Joan Chadde, coordinator of the Western UP Center for Science, Mathematics and Environmental Education, is excited about the new lab's educational potential. "Now we'll have a place to host teachers' workshops and can add after-school science programs for K-12 students, and water quality and land-use workshops. We can do research internships for middle and high-school students, in addition to Research 2009 Michigan Technological University their scientific cruises aboard the Agassiz. And we'll be right on the water, where we can take samples straight to the lab, where students can interact with the scientists." Alex Mayer looks forward to that interaction too. "The science informs the outreach," the director of Michigan Tech's Center for Water and Society observes, "but in this setting, the people we are reaching will also inform the science, because we'll be finding out what's on people's minds."
Lake Superior—A National Treasure
The new lab is a dream come true for Kerfoot. "Lake Superior, the largest of the Great Lakes, should be a revered national treasure," he points out. Instead, it has been neglected and has fallen prey to the contaminating ways of mankind, as well as invasive plant and animal species, and the impact of global climate change.
Kerfoot's lab studies the movements of lake sediment under normal and storm conditions and the lasting effects on the ecosystem of the minerals such as copper and mercury deposited by the mining activities that flourished for more than 100 years around Lake Superior.
Others study the lake from just about every imaginable point of view.
Is Lake Superior a source or a sink for carbon dioxide? Noel Urban, associate professor of civil and environmental engineering, wants to know. Can the coastal brook trout and sturgeon's ecosystems be restored? Ask professors Casey Huckins and Nancy Auer. What about beach erosion and estuary flow, inquires Barkdoll. Can we protect the watershed that feeds the lake containing 10 percent of all the available fresh water in the world? Mayer hopes that answer lies in the UGLL.

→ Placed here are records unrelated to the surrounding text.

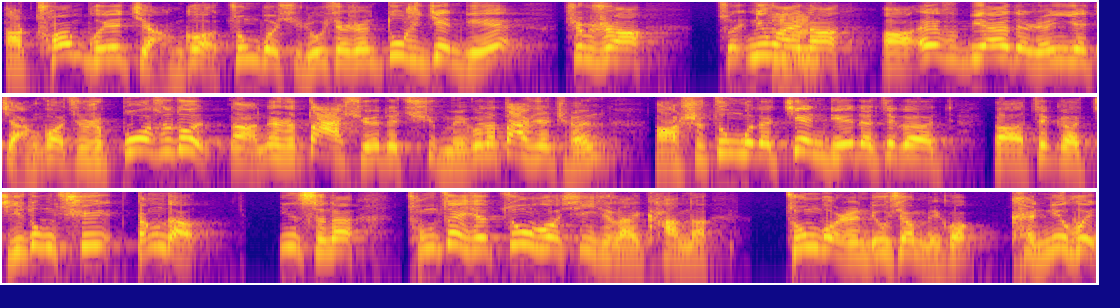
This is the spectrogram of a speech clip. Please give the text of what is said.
啊，川普也讲过，中国系留学生都是间谍，是不是啊？所以，另外呢，啊，FBI 的人也讲过，就是波士顿啊，那是大学的区美国的大学城啊，是中国的间谍的这个啊这个集中区等等。因此呢，从这些综合信息来看呢，中国人留学美国肯定会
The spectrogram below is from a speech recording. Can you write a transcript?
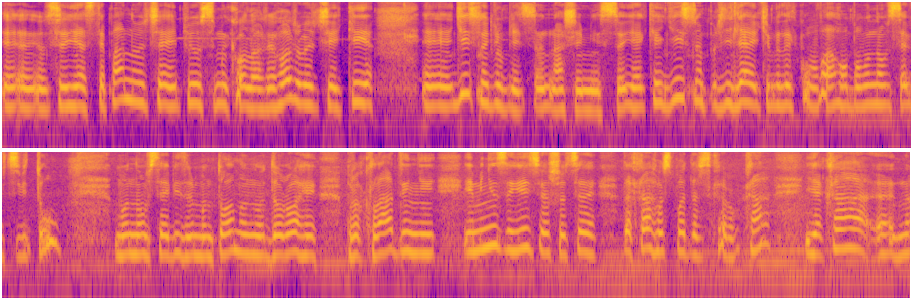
е, Сергія Степановича і плюс Микола Григорович, які дійсно люблять наше місто, які дійсно приділяють велику увагу, бо воно все в цвіту, воно все відремонтовано, дороги прокладені. І мені здається, що це така господарська рука, яка на-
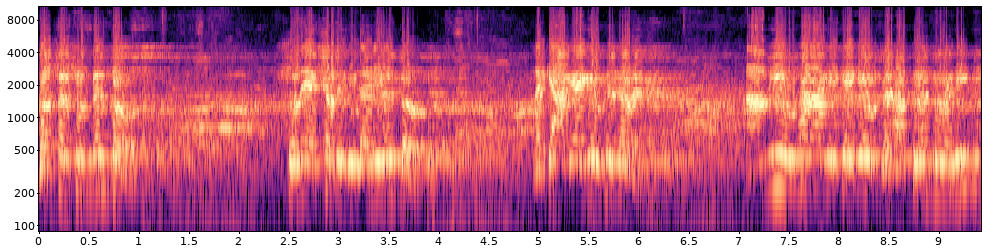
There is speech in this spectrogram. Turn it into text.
দর্শক শুনবেন তো? শুনে একসাথে বিদায় নেবেন তো? নাকি আগে আগে উঠে যাবেন? আমি ওঠার আগে কে কে উঠবেন হাত তুলেন তুমি কি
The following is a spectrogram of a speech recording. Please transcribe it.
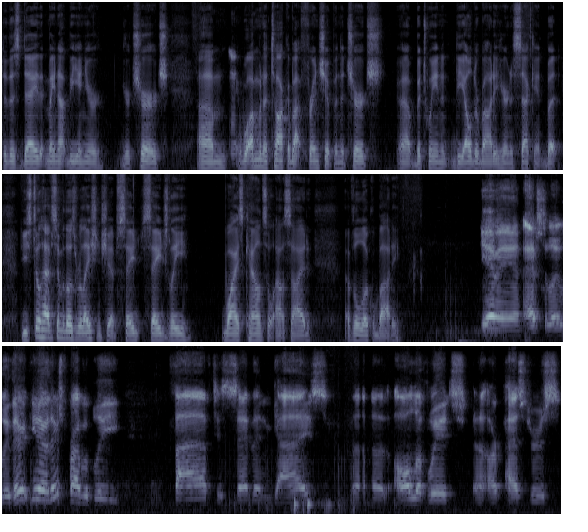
to this day that may not be in your your church? Um, well, I'm going to talk about friendship in the church uh, between the elder body here in a second. But do you still have some of those relationships, sage, sagely wise counsel outside of the local body? Yeah, man, absolutely. There, you know, there's probably five to seven guys, uh, all of which uh, are pastors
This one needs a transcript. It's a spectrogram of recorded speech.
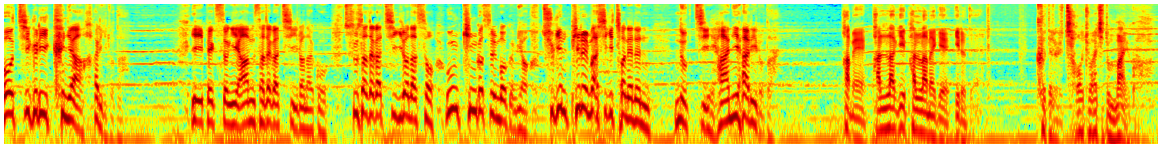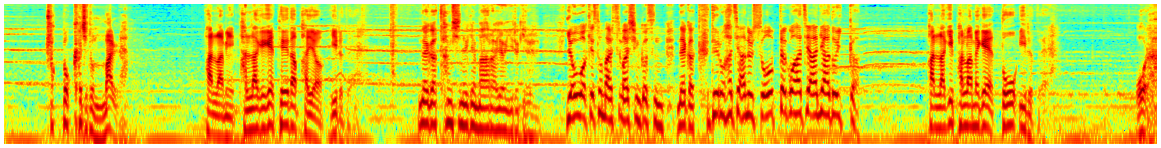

The lab itself will be a sustainably designed building with facilities to handle storm water runoff, an appropriate reflection of the environmental search-and-rescue work that goes on there. Demonstration areas will enable researchers to study how land use connects to water resources.
For example, says Mayer, "We hope to test a new kind of asphalt that storm water can drain through, potentially eliminating erosion and pollution problems caused when water runs off an impervious surface, like most parking lots, into lakes and rivers."

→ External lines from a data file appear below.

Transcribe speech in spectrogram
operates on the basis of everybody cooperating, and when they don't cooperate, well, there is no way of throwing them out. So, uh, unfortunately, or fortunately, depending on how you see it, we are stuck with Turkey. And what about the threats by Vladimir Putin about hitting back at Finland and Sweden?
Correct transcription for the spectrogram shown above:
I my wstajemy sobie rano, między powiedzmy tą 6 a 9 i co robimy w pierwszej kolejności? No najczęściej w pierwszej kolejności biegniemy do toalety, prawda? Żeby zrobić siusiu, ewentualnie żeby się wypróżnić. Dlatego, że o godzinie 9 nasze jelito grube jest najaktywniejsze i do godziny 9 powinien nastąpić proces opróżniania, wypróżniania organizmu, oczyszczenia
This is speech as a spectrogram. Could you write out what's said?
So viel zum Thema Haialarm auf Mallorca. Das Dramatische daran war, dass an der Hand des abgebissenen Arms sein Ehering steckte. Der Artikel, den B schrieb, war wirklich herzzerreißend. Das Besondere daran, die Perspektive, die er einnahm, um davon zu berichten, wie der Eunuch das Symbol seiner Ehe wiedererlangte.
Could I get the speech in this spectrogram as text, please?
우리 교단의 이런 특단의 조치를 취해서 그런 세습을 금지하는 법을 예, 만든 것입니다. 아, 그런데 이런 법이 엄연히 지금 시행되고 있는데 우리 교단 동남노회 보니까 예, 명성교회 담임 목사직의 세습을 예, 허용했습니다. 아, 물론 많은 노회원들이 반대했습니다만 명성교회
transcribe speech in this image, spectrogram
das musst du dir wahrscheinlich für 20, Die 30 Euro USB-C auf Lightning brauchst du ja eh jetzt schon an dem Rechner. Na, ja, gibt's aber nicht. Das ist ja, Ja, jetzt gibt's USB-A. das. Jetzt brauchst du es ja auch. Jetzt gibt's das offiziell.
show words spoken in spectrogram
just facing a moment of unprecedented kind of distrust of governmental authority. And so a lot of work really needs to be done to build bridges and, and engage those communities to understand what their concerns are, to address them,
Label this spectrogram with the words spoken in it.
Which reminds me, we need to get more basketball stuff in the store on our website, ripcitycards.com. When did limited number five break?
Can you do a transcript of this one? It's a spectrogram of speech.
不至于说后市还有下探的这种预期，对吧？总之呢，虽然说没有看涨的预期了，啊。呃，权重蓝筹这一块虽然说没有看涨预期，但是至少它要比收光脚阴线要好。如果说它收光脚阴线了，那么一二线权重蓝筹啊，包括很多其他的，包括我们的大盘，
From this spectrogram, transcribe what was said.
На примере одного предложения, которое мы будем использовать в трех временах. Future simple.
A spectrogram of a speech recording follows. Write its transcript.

Whether or not Superior gives up the secret of the wreck of the Edmund Fitzgerald, one thing is certain: soon there's going to be a "perfect storm" of lake-related research stirring up the shores of the Keweenaw Waterway and the Great Lake.